The second theme that Lord investigates is the fascinating subject of gender in rocketry and spaceflight. Of course, aerospace engineering in the United States has been the province of a largely white male population. She describes how she found a pamphlet published at JPL in 1959 entitled "About Missiles and Men." The title says much about the perspective of the NASA center in the era, but "The book's cover says a lot about sex and rocketry...It shows two missiles darting across the page--one placed so that it appears to rise from a ground technician's groin" (pp. 37-38). Lord explores gender throughout this book, using the career of Donna Shirley, who gained fame during the Mars Pathfinder mission of 1997, and who had been battling for greater acceptance of women at JPL since the early 1970s. It has been a slow process and Lord believes that there is much yet to accomplish on that score at both JPL and NASA.
Throughout the book are several sustained analyses of gender in spaceflight. One of my favorites is Lord's deconstruction of a rocket launch: "One can easily interpret a launch as a symbol of masculine power. It involves a potent object penetrating the heavens. But what, I suspect, gives the experience its psychic resonance is that the imagery is also feminine. During preparations for a launch, the spacecraft is `mated' to the launch vehicle. The harsh, male abstractions of physics are described in the vocabulary of pregnancy and birth, the ultimate female acts of creation. A launch is more than just a knock-your-socks-off explosion. It is a kind of labor, a wrenching struggle to escape one world and move into another. On a deep, archetypal level it is profound--a uniting of the masculine and feminine in the sort of balance that Jungian psychologists believe the psyche seeks" (pp. 159, 161). Such insights are gems scattered throughout the book.
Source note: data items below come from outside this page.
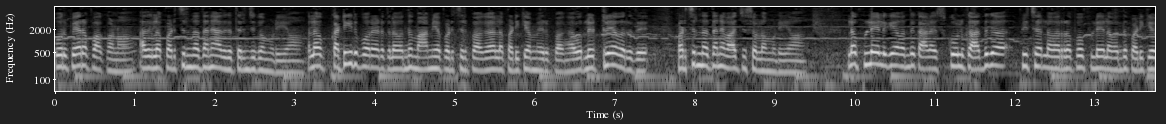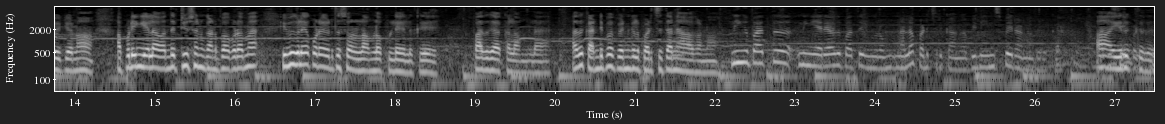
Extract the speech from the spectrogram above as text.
ஒரு பேரை பார்க்கணும். அதுல படிச்சிருந்தா தானே அதுக்கு தெரிஞ்சுக்க முடியும். இல்ல கட்டிக்கிட்டு போற இடத்துல வந்து மாமியா படிச்சிருப்பாங்க இல்ல படிக்காம இருப்பாங்க. ஒரு லெட்டரே வருது. படிச்சிருந்தா தானே வாட்சி சொல்ல முடியும். இல்ல பிள்ளைகளுக்கே வந்து காலேஜ் ஸ்கூலுக்கு அதுக ஃபியூச்சர்ல வர்றப்போ பிள்ளைகளை வந்து படிக்க வைக்கணும். அப்படிங்கல வந்து டியூஷனுக்கு அனுப்ப கூடாம இவங்களே கூட எடுத்து சொல்லலாம்ல பிள்ளைகளுக்கு. பாதுகாக்கலாம்ல. அது கண்டிப்பா பெண்கள் படிச்சு தானே ஆகணும். நீங்க பார்த்து நீங்க யாரையாவது பார்த்து இவங்க ரொம்ப நல்லா படிச்சிருக்காங்க அப்படின்னு இன்ஸ்பயர் ஆனது இருக்கா? ஆ இருக்குது.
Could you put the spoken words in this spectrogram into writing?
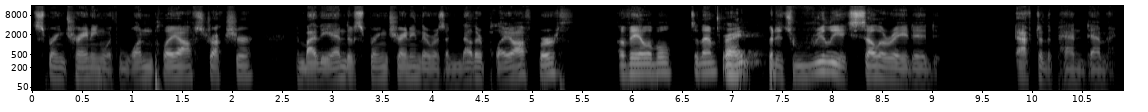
spring training with one playoff structure. And by the end of spring training, there was another playoff berth available to them Right. but it's really accelerated after the pandemic.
There is much to recommend in this book, and I commend it to all. This is not a work of scholarship, per se. It is written for a broad market and refrains from references to Michel Foucault and the school of analysis he embodied. It does have, however, page sources at the conclusion to lead those interested to more extensive discussions. While Lord refrains from offering an overarching thesis, as would a work of deep scholarship, "Astro Turf" is an important discussion of the history of spaceflight from the standpoint of one NASA facility, the Jet Propulsion Laboratory. As such it is an enormously valuable addition to the literature.